  16. You can enter in emails or documents that you “authored” (wrote) into evidence. You can also enter in things that you didn’t write, but you will be entering these documents not for “the truth of its contents but to support the narrative”. This could be newspaper articles or other items that you want to use to support your truth telling. Listening to hearings that involve two lawyers argue things out can be really great learning.
  17. You cannot enter documents that were “authored” (written) by someone else. That is hearsay. You will need to make the person who wrote it a witness if you want to enter that evidence for the truth of its contents. There is some flexibility around this at the tribunal level as you may use it for other witnesses questioning.
  18. You can read your opening statement from something that you have written. Your opening statement will be an overview of your complaint, what you will be proving in your case, and what you are asking for from the HRT.
  19. After you reach the pre-conference meeting that is designed to happen closely before the hearing, they will provide another opportunity for a mediator to contact you and see if mediation can happen before the hearing. So even if you refuse a settlement meeting earlier on, they will give you a last chance opportunity to see if the parties can reach a resolution. You can refuse to participate in this, it’s completely voluntary and cannot be used against you.
  20. When you get the notice for a pre-conference hearing, ask that both parties submit an agenda so that you are prepared to know what will be discussed. The reason for this is connected to procedural fairness, and as an unrepresented person in this process, you need to be more prepared for topics than what experienced lawyers need to be. The tribunal will grant this for you. Then the lawyers can’t spring topics on you that you aren’t prepared for.

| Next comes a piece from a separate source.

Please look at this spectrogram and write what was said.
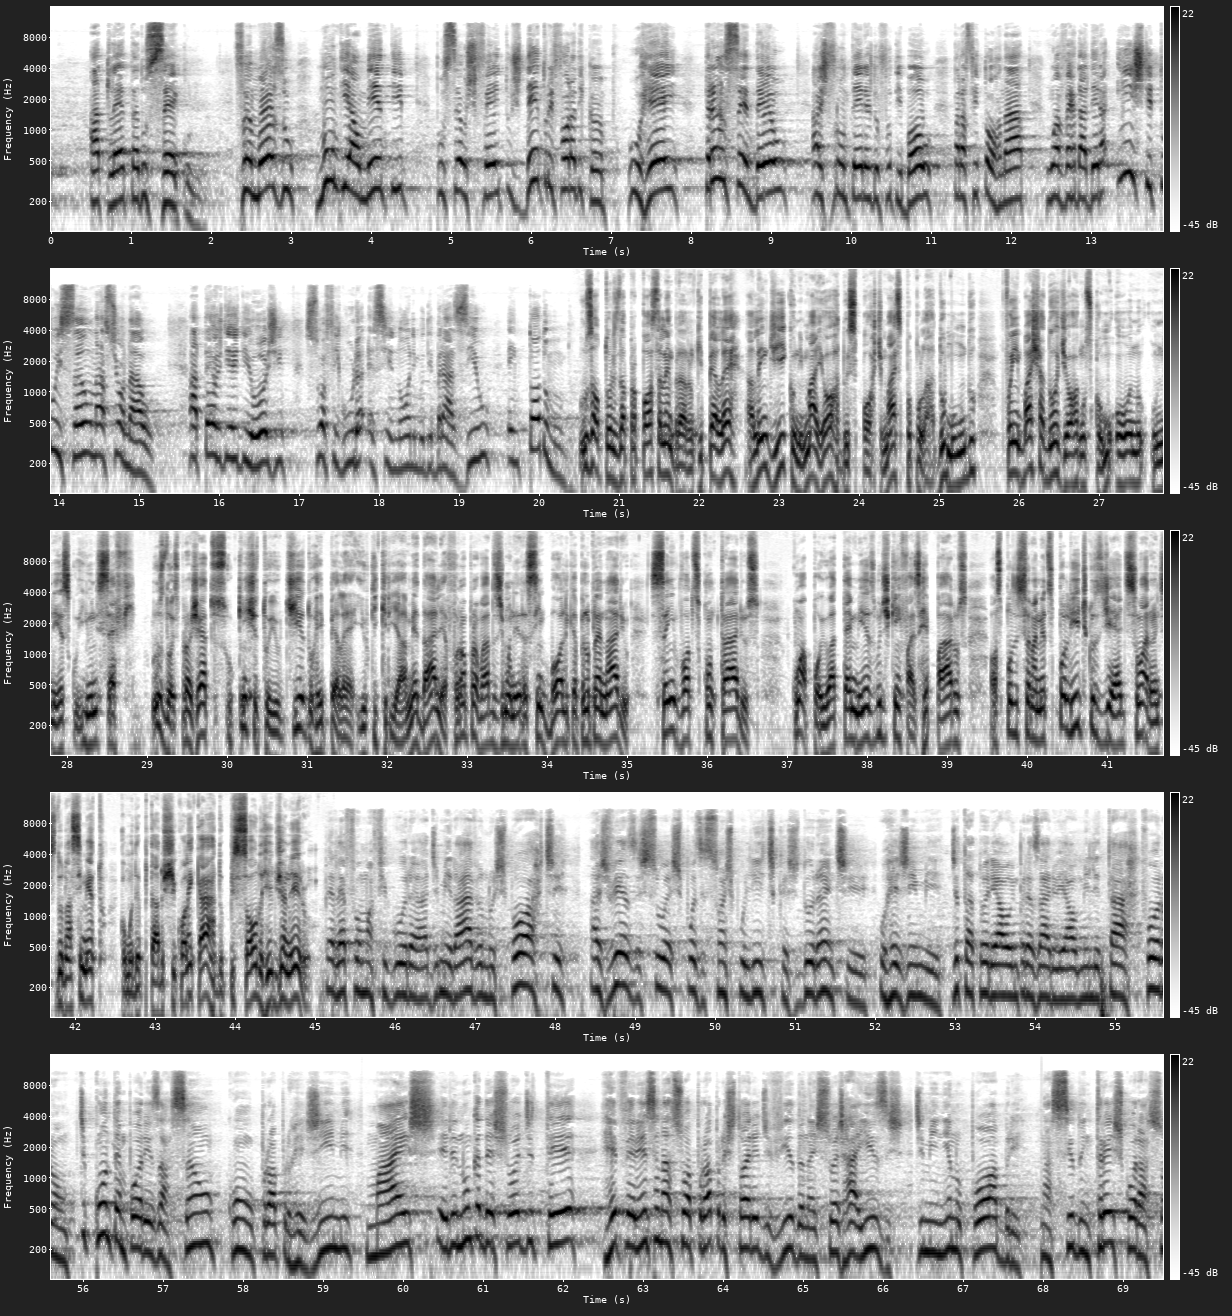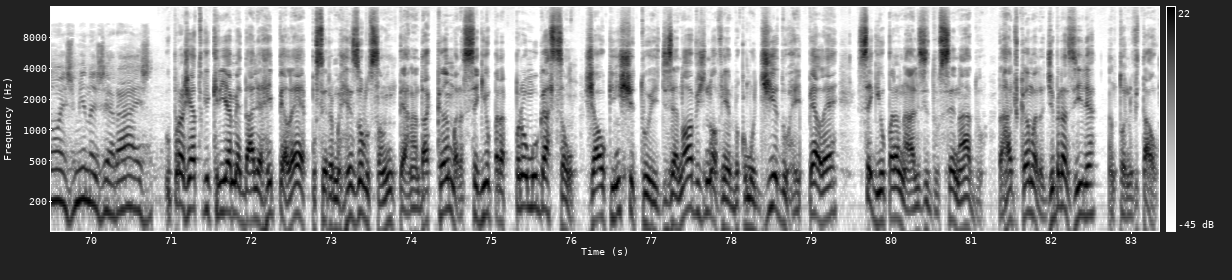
atleta do século, famoso mundialmente por seus feitos dentro e fora de campo. O rei transcendeu as fronteiras do futebol para se tornar uma verdadeira instituição nacional. Até os dias de hoje, sua figura é sinônimo de Brasil em todo o mundo. Os autores da proposta lembraram que Pelé, além de ícone maior do esporte mais popular do mundo, foi embaixador de órgãos como ONU, Unesco e Unicef. Os dois projetos, o que institui o Dia do Rei Pelé e o que cria a medalha, foram aprovados de maneira simbólica pelo plenário, sem votos contrários, com apoio até mesmo de quem faz reparos aos posicionamentos políticos de Edson Arantes do Nascimento, como o deputado Chico Alencar, do PSOL do Rio de Janeiro. Pelé foi uma figura admirável no esporte, às vezes, suas posições políticas durante o regime ditatorial, empresarial, militar foram de contemporização com o próprio regime, mas ele nunca deixou de ter referência na sua própria história de vida, nas suas raízes de menino pobre, nascido em Três Corações, Minas Gerais. O projeto que cria a medalha Rei Pelé, por ser uma resolução interna da Câmara, seguiu para promulgação. Já o que institui 19 de novembro como Dia do Rei Pelé, seguiu para análise do Senado. Da Rádio Câmara de Brasília, Antônio Vital.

  21. You are allowed to have a person other than you represent your complaint. They will take on the role of an “agent”. Similar to that of a lawyer, even though they aren’t. They need to do this on a voluntary basis and cannot ask you for compensation.

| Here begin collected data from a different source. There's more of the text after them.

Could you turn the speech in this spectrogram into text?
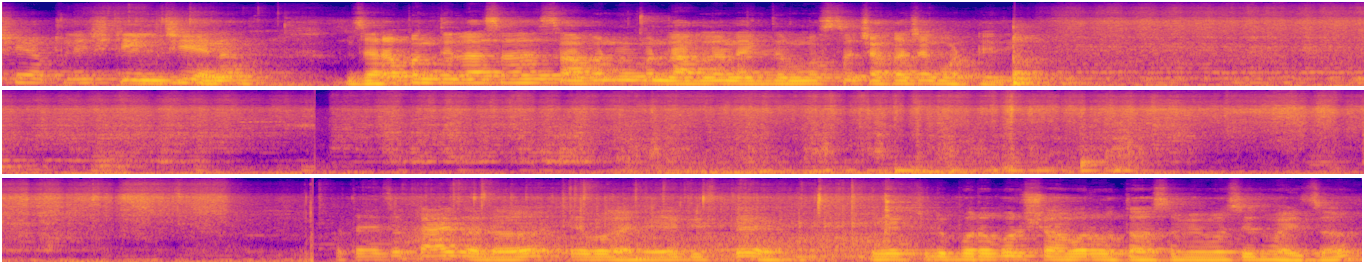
कशी आपली स्टीलची आहे ना. जरा पण त्याला असं साबण बिबण लागला ना एकदम मस्त चकाचक वाटते ती. आता ह्याचं काय झालं? हे बघा हे दिसतंय. हे ॲक्च्युली बरोबर शावर होतं असं व्यवस्थित व्हायचं.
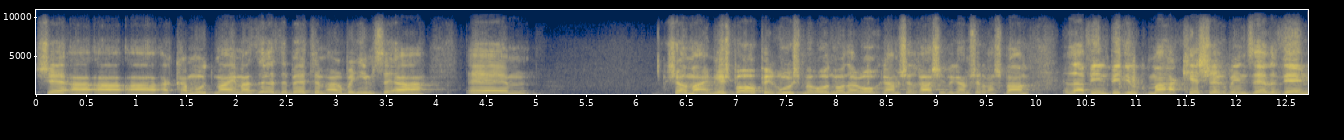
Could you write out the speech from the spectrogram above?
שהכמות מים הזה זה בעצם ארבעים שאה. אה, של מים. יש פה פירוש מאוד מאוד ארוך, גם של רש"י וגם של רשב"ם, להבין בדיוק מה הקשר בין זה לבין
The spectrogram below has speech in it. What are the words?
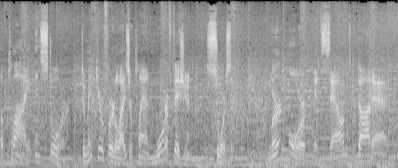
apply, and store. To make your fertilizer plan more efficient, source it. Learn more at sound.ag.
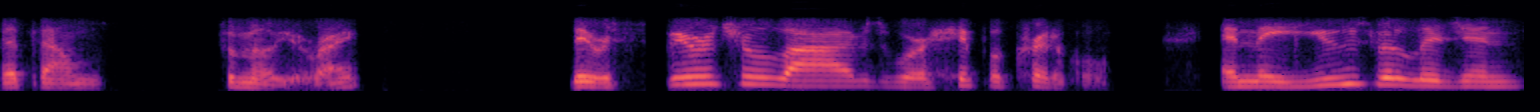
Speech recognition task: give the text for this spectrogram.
That sounds familiar, right? Their spiritual lives were hypocritical, and they used religion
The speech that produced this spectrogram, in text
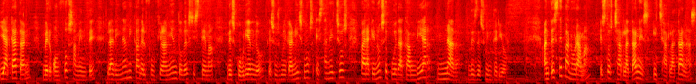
y acatan, vergonzosamente, la dinámica del funcionamiento del sistema, descubriendo que sus mecanismos están hechos para que no se pueda cambiar nada desde su interior. Ante este panorama, estos charlatanes y charlatanas,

  22. You may also want to ask permission to bring a note-taker with you. You do have access to the audio recordings of the hearing after the hearing is complete to help you write your written closing, if needed.
  23. If your goal is to achieve a settlement for your child and policy changes through a settlement, all the power to you. I will never judge a parent for not taking their case to a hearing and accepting a settlement. This process is not going to be a wanted path for everyone. Not everyone is going to have the same goal when they start out in this process. Just be aware that policy changes are not enforceable by the courts. So, if they don’t comply and don’t follow through, then a court can’t make them. Only certain settlement items are enforceable by the courts, and this is where you will always want to seek a lawyer to review the details of the settlement before you sign it.
  24. This process is SLOW. You will have time to take everything step by step. You won’t be doing this all at once. Time can actually be on your side with this. The fact that you will have lots of time to deal with each step can be beneficial and allow you the emotional processing and research time that is needed. However, if your situation is dire, you can apply for them to consider it an emergency. Again, read the website on how to do that and what criteria you need to meet.

**If at anytime you feel the process is unfair or you are being treated unfairly by the respondents, please contact your case manager for help. It is the HRT’s responsibility to make sure that your process is fair.

The Underground World of Human Rights Complaints in Education (BC)